Ingested nourishment goes down the oesophagus (food channel) into the stomach. Stomach cells create mucus which shields the stomach lining from harm from digestive acids and chemicals, delivered by the stomach itself. The throat cell linings are more sensitive and have little insurance from acid.

A sphincter (a ring of muscle that tighten to close an opening) called lower esophageal sphincter (LES), is available at the throat’s intersection and stomach. This valve unwinds to permit nourishment into the stomach and closes averting sustenance and stomach acid refluxing into the throat.

This can bring about indications, for example, heartburn, burping, and mid-section torment and in extreme cases reflux illness, otherwise called gastro esophageal reflux disease (GERD).


  • In a few cases the upper part of the stomach and LES move over the stomach, negating the diaphragm’s obstructing of stomach acids moving into the throat.

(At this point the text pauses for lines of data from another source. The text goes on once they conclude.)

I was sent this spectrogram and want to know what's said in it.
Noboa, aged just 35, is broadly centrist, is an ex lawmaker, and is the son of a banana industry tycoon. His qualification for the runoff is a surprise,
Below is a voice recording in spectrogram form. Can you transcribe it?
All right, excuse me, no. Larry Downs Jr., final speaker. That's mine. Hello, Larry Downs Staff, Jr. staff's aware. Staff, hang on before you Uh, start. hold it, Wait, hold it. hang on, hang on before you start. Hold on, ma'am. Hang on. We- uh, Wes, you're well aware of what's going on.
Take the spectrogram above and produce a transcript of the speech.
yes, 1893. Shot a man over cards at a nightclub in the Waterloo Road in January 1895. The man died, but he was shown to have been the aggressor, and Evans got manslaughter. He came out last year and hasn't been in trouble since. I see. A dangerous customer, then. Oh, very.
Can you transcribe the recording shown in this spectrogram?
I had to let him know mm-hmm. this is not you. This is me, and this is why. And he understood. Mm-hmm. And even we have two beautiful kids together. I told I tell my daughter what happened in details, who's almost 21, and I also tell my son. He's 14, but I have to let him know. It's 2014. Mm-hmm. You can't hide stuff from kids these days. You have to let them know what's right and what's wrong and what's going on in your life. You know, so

This anomaly is called Hiatal hernia.
  • Eating a heavy meal and lying on your back or bowing over at the waist
  • Eating near sleep time
  • Eating certain sustenances, for example, citrus, tomato, chocolate, mint, garlic, onions, or spicy or fatty foods

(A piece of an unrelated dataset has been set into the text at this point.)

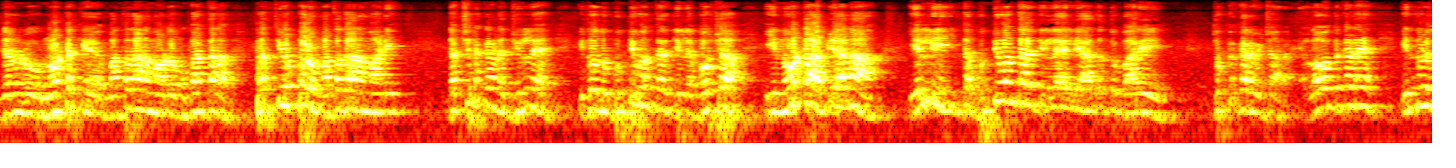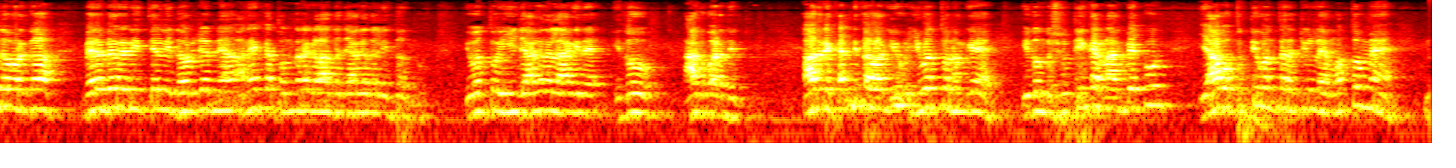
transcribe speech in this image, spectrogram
ಜನರು ನೋಟಕ್ಕೆ ಮತದಾನ ಮಾಡುವ ಮುಖಾಂತರ ಪ್ರತಿಯೊಬ್ಬರು ಮತದಾನ ಮಾಡಿ. ದಕ್ಷಿಣ ಕನ್ನಡ ಜಿಲ್ಲೆ ಇದೊಂದು ಬುದ್ಧಿವಂತರ ಜಿಲ್ಲೆ. ಬಹುಶಃ ಈ ನೋಟ ಅಭಿಯಾನ ಎಲ್ಲಿ ಇಂಥ ಬುದ್ಧಿವಂತರ ಜಿಲ್ಲೆಯಲ್ಲಿ ಆದದ್ದು ಬಾರಿ ದುಃಖಕರ ವಿಚಾರ. ಎಲ್ಲ ಒಂದು ಕಡೆ ಹಿಂದುಳಿದ ವರ್ಗ ಬೇರೆ ಬೇರೆ ರೀತಿಯಲ್ಲಿ ದೌರ್ಜನ್ಯ, ಅನೇಕ ತೊಂದರೆಗಳಾದ ಜಾಗದಲ್ಲಿ ಇದ್ದದ್ದು. ಇವತ್ತು ಈ ಜಾಗದಲ್ಲಿ ಆಗಿದೆ, ಇದು ಆಗಬಾರ್ದಿತ್ತು. ಆದರೆ ಖಂಡಿತವಾಗಿಯೂ ಇವತ್ತು ನಮಗೆ ಇದೊಂದು ಶುದ್ಧೀಕರಣ ಆಗಬೇಕು. ಯಾವ ಬುದ್ಧಿವಂತರ ಜಿಲ್ಲೆ ಮತ್ತೊಮ್ಮೆ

  • Drinking certain refreshments, for example, liquor, carbonated beverages, coffee, or tea
  • Smoking
  • Being pregnant
  • Taking headache medicine, ibuprofen, certain muscle relaxers, or circulatory strain

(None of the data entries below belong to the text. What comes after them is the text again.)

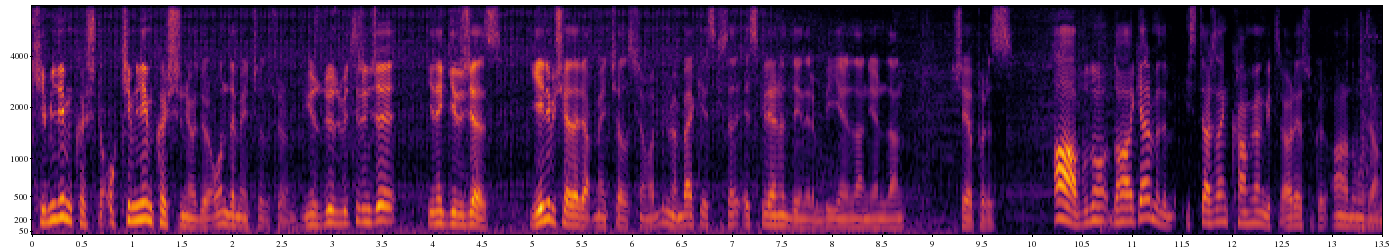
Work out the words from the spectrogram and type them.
Kimliğim kaşınıyor. O kimliğim kaşınıyor diyor. Onu demeye çalışıyorum. Yüzde yüz bitirince yine gireceğiz. Yeni bir şeyler yapmaya çalışacağım ama bilmiyorum. Belki eski, eskilerine değinirim. Bir yeniden yeniden şey yaparız. Aa bunu daha gelmedi mi? İstersen kamyon getir. Araya sokarız. Anladım hocam.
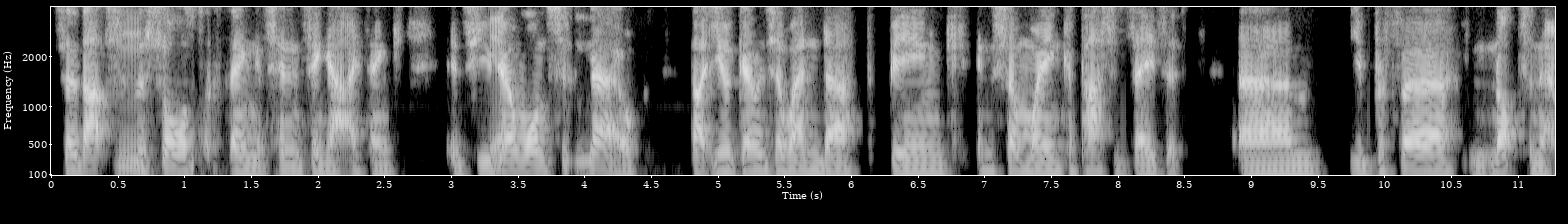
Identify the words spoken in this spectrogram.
So that's Mm. the sort of thing it's hinting at, I think. It's you Yeah. don't want to know that you're going to end up being in some way incapacitated. Um, you prefer not to know.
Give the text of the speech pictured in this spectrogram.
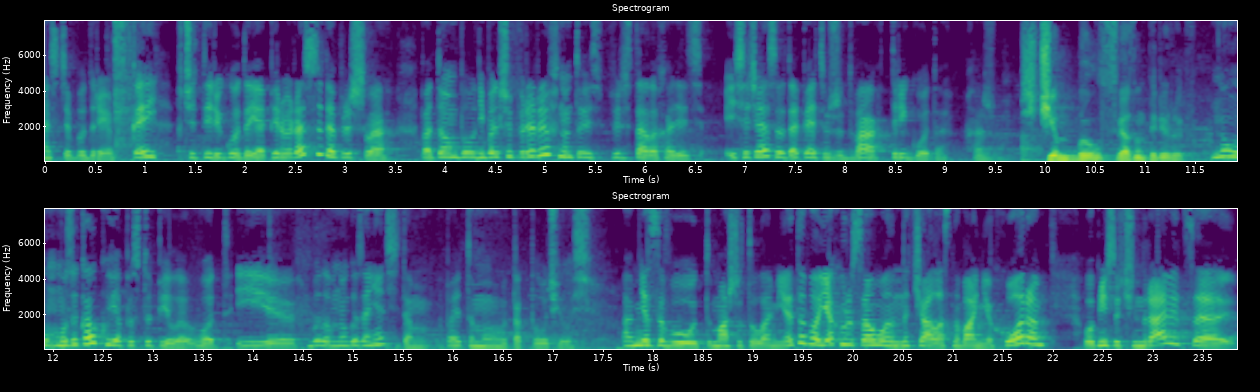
Настя Будревская. В четыре года я первый раз сюда пришла, потом был небольшой перерыв, ну то есть перестала ходить. И сейчас вот опять уже два-три года хожу. С чем был связан перерыв? Ну, музыкалку я поступила, вот, и было много занятий там, поэтому вот так получилось. А меня зовут Маша Толометова, я хожу с самого начала основания хора. Вот мне здесь очень нравится.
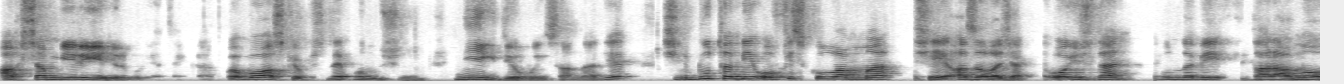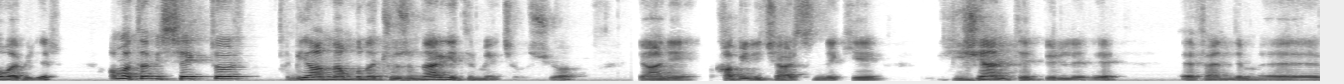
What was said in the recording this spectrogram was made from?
Akşam geri gelir buraya tekrar. Boğaz Köprüsü'nde hep onu düşünüyorum. Niye gidiyor bu insanlar diye. Şimdi bu tabii ofis kullanma şeyi azalacak. O yüzden bunda bir daralma olabilir. Ama tabii sektör bir yandan buna çözümler getirmeye çalışıyor. Yani kabin içerisindeki hijyen tedbirleri, efendim e,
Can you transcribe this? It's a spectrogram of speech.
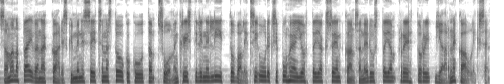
Samana päivänä 27. toukokuuta Suomen kristillinen liitto valitsi uudeksi puheenjohtajakseen kansanedustaja rehtori Jarne Kalliksen.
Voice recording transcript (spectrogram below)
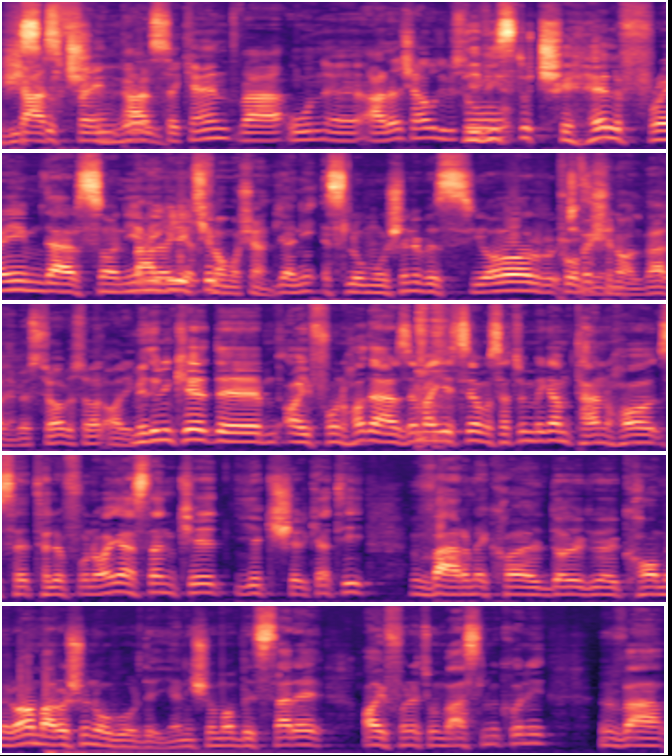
60 فریم 240. per second و اون عددش بود 200 و- 240 فریم در ثانیه می‌گیره slow motion. یعنی slow motion بسیار. professional بله بسیار بسیار عالی می‌دونین که آیفون ها در ضمن من یه چیزی واسهتون بگم تنها سه تلفن هایی هستن که یک شرکتی värmekamera براشون آورده یعنی شما به سر آیفونتون وصل می‌کنید و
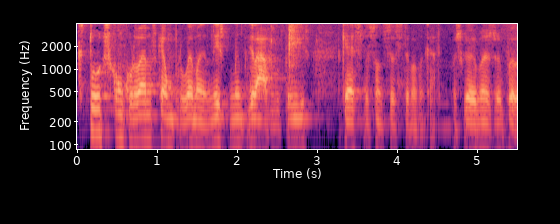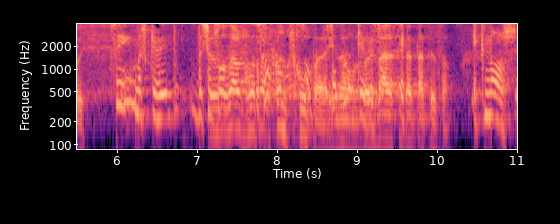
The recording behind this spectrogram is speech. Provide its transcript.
que todos concordamos que é um problema neste momento grave do país, que é a situação do seu sistema bancário. Mas, mas, Sim, mas quer dizer, deixa-me só... usar os relatórios como desculpa só, só, e não dizer, dar assim é, tanta atenção. É que nós,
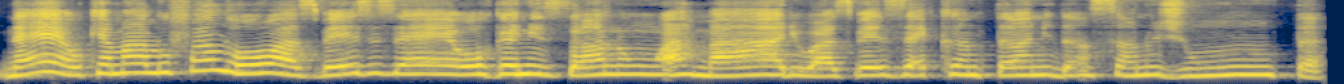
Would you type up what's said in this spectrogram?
Né? O que a Malu falou, às vezes é organizando um armário, às vezes é cantando e dançando junta.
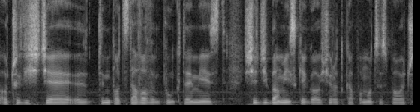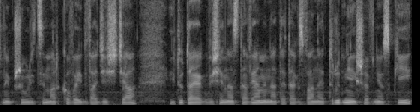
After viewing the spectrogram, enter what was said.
Oczywiście y, tym podstawowym punktem jest siedziba Miejskiego Ośrodka Pomocy Społecznej przy ulicy Markowej 20 i tutaj jakby się nastawiamy na te tak zwane trudniejsze wnioski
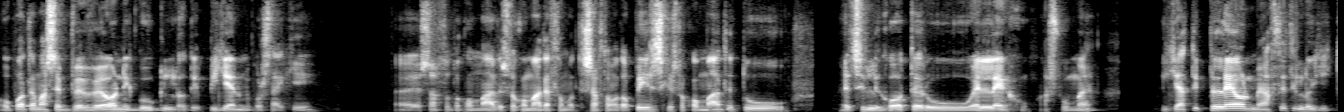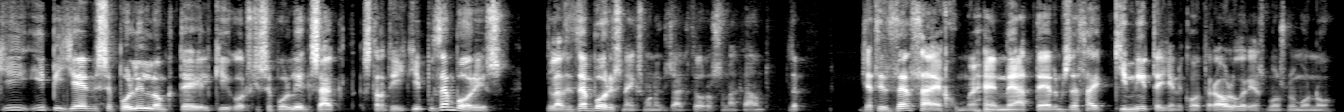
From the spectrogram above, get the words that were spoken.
οπότε μας επιβεβαιώνει η Google ότι πηγαίνουμε προς τα εκεί, ε, σε αυτό το κομμάτι, στο κομμάτι αυτομα- της αυτοματοποίησης και στο κομμάτι του έτσι λιγότερου ελέγχου ας πούμε. Γιατί πλέον με αυτή τη λογική ή πηγαίνεις σε πολύ long tail keywords και σε πολύ exact στρατηγική που δεν μπορείς. Δηλαδή δεν μπορείς να έχεις μόνο exact θεωρώ σε ένα account. Δεν- Γιατί δεν θα έχουμε νέα terms, δεν θα κινείται γενικότερα ο λογαριασμός με μόνο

  • Acid reflux: A blazing sensation upwards towards the mid-section and throat.
  • Bloating, burping and nausea.
  • Dysphagia—a narrowing of your throat, which makes the vibe of nourishment being stuck in your throat.
  • A constant cough, especially during the evenings. This is because of the refluxed acid aggravating the windpipe (trachea).
  • Mouth and throat side effects, for example, gum problems, bad breath, sore throat, and hoarseness.
  • Severe chest torment.